Bell-Quinn’s family had sold the Monroe Street home, but she and her partner bought it back in 2015 with big dreams of moving in.
Over the years, West Garfield Park had suffered from systemic neglect, Bell-Quinn said. There were vacant lots, a lack of food healthy food options and abandoned properties.
The couple began work to revive the family home. They’re doing a gut rehab: replacing the flooring, piping, stairs, doors, wiring and more.
As they’ve worked on the revival, they also set their sites on the property next door, they said.
The lot at 4738 W. Monroe St. had once held a two-flat that had been vacant for years, officials and Bell-Quinn said. It was set on fire during unrest in 2020 and demolished.
Bell-Quinn and Quinn learned they might be able to secure the deed to the land through an auction in 2021, they said.
The West Garfield Park land was given to Bell-Quinn through the group’s Holiday Sale initiative — which is providing her and 10 others with land for free.

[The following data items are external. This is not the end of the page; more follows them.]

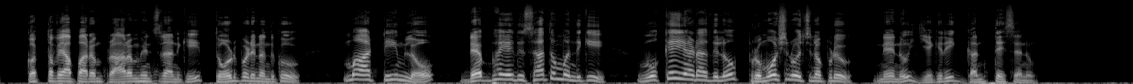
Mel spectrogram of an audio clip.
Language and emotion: Telugu, happy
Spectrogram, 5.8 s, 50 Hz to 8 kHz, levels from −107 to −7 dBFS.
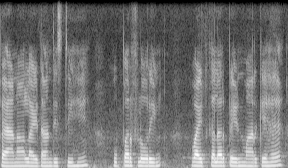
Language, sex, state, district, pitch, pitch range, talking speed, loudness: Hindi, female, Telangana, Hyderabad, 175 Hz, 170-180 Hz, 125 wpm, -17 LUFS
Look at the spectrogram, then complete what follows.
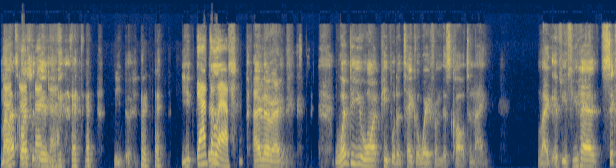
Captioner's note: laughter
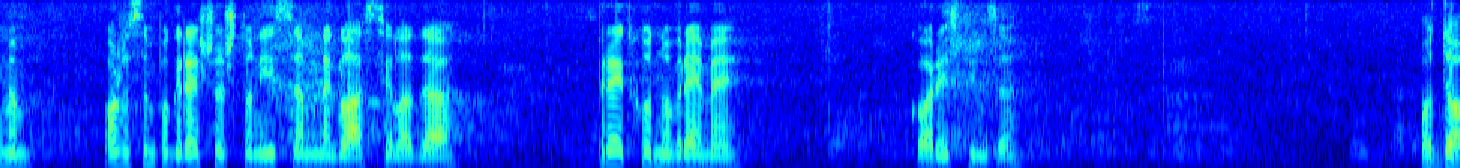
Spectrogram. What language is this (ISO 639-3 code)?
srp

“We’ve witnessed firsthand the impact when we empower community members and local developers to reclaim and resurrect abandoned parcels that depress home values and drain community wealth in Cook County’s Black and Brown neighborhoods,” Cook County Land Bank Authority officials said in a statement.“The sale is one step in the right direction toward putting these properties into the hands of residents and community organizations.”
Bell-Quinn had dreamt about owning the two plots when she was a little girl. Now, it’s reality — allowing her to strengthen her community rather than sever ties with it.
“I just want to be an inspiration as much as I can so that we can move in the right direction,” Bell-Quinn said. “It’s people that are the largest resource that’s missing from our community. It’s important that we are proud of who we are and where we come from.”
Though the area is struggling, Bell-Quinn’s happy memories from her youth give her hope, she said.
“We want to give people more than just blight,” she said.
Bell-Quinn has long prided herself on her love of nature; now, as an adult, she’s delved into sustainability work, making her own soap and other cleaning products while gardening, she said.
Bell-Quinn credits her green thumb to her family’s roots as sharecroppers who were experts at working the land in Mississippi. Her mother, who lives in North Lawndale, still gardens today at 81.
But converting the long-neglected land at the house in West Garfield Park into a thriving garden has been a large project, costing about $5,000 in seeds, fertilizer, tools and other needs, Bell-Quinn said.
But Bell-Quinn and Quinn plan to distribute the food they grow to neighbors throughout the area.
“It’s very lovely to go grocery shopping in your backyard,” Bell-Quinn said.
Sustainability for the garden is also important to Bell-Quinn, given the systemic pollution on the West Side. She hopes to have a net-zero environmental impact and wants to install solar panels.
“We’re not treating the Earth right, so I’m doing my duty as a human citizen to have a positive impact on my environment,” Bell-Quinn said. “What we do with our lives and how we treat things is not sustainable.”
Bell-Quinn and Quinn said the community is grateful for the garden, as West Garfield Park has become a food desert in recent years. They’ll grow raspberries, strawberries, onions, peppers, asparagus, thyme, elderberries, gooseberries, turnips, beets, collards, kale, tomatoes and corn, helping to nourish their neighbors with fresh produce.
The garden has also become home to 17 stray cats. It is designated as a cat colony by Cook County, and the couple is certified to train and assist others with animal spay and neuter work.
Bell-Quinn hopes their level of investment in the garden inspires others to invest in the communities’ health, she said.
“I can see the negligence and what the lack of care does to us,” Bell-Quinn said. “It’s in my roots to care for Mother Earth. I am just doing my due diligence as a human being to take care of whatever I’m doing to not have a negative impact on this Earth.”